“Our modern lives are so frantic, often filled with noise, busy work, and negative stress. I’m on a journey to slow down and simplify; concentrate on experiences rather than things, (try to) worry less, be more grateful, and kind.
“Sometimes I take two (or three) steps backwards, but I’m trying to keep going. Nature is a great healer, teacher and an inspiration to me. Through my journals, I try to be an advocate for the earth, and all its life forms. I’m fascinated by the stories we’ve created about the natural world, and I love sharing these little tales from history, folklore and fable.”
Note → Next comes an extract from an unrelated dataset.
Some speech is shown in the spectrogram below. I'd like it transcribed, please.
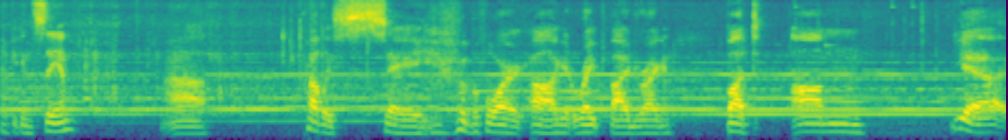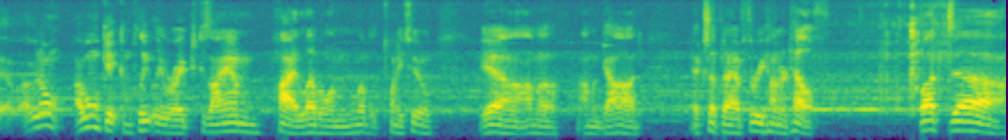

Up in Northumbria, naturalist Stewart Sexton is a bird enthusiast whose paintings and photographs attract plenty of attention on Twitter @Stewchat, although he modestly claims: “A Northumbrian born and bred, I have been interested in natural history for as long as I can remember. I take photos but I’m no photographer, I paint but I’m not an artist either.”
That’s all very well, but if you lack Stewart’s obvious talent but still want to explore your artistic talent through nature, how do you get started?
Maureen Gillespie, an Oxfordshire artist whose chilly lockdown walks at Blenheim Palace saw her singled out as The Beyonder’s Picture of the Week recently, has some advice: “Probably the easiest way to develop your artist talents is to get outside and really observe nature.”
Not that you have to go far to find inspiration, she stresses. “Your local park, trees on your road, flowers in your garden or window box, all these amazing things are there to see, smell and touch and when you really study them you can bring them to life in a drawing or painting.”
Fellow Oxfordshire artist and art teacher Sue Side agrees: “I focus on close looking with my young learners. We look – really look – at the world around us and then we interpret, through drawing, painting, sculpture,” she says. “The aim is to encourage exploration and response – to not worry about finding the right word or the ‘correct answer’.”
Photographer Graham Parkinson found his lifelong interest in wildlife was sparked as a six-year-old by the popular I-Spy books – and the fact his gran had a large garden with a field behind it to explore.
He wasn’t alone. The famous spotter books were first published in 1948, with Mansfield head teacher Charles Warrell the man behind the publishing phenomenon of the 1950s and 60s.
A believer in active learning who devised the spotter guides to keep children entertained on long car journeys, he saw the idea rejected by eight publishers and could hardly have known quite how popular they would prove when he set about self-publishing them (just like Beatrix Potter).
“Spotters” gained points for finding the contents of the books in real-life situations. On completion, they sent the books to Big Chief I-Spy, as Mr Warrell had become known, for a feather, an order of merit and entry into the I-Spy Tribe – which by 1953 had grown to half a million members.
The 40-odd titles went on to sell some 25 million copies by the time Michelin relaunched the series after a seven-year gap in 2009-10. Big Chief I-Spy himself died in 1995 in Derbyshire at the ripe old age of 106.
So it might be a modern I-Spy book that ignites today’s youngsters’ interest in nature – or any one of a dozen quizzes, scavenger hunts or nature guides produced by a variety of organisations from Wildlife Trusts to the Chiltern Society. and Chiltern Open Air Museum.
The National Trust lists keeping a nature diary as one of its “50 things to do before you’re 11 and three-quarters”, whether that means finding an old notebook or making one out of an old cereal box and decorating it with doodles, paper, leaves, feathers or any other natural items you can find nearby.
You certainly don’t need to have any specialist equipment to have fun – and who knows, the next Beatrix Potter could just be out there somewhere!
See The Beyonder’s Nature guides page for some more activity sheets, and check out the Local landscapes feature to meet more artists who have found inspiration in the Chilterns landscape. If you are a photographer, we welcome contributions to our monthly Chilterns calendar feature. Just drop us a line at firstname.lastname@example.org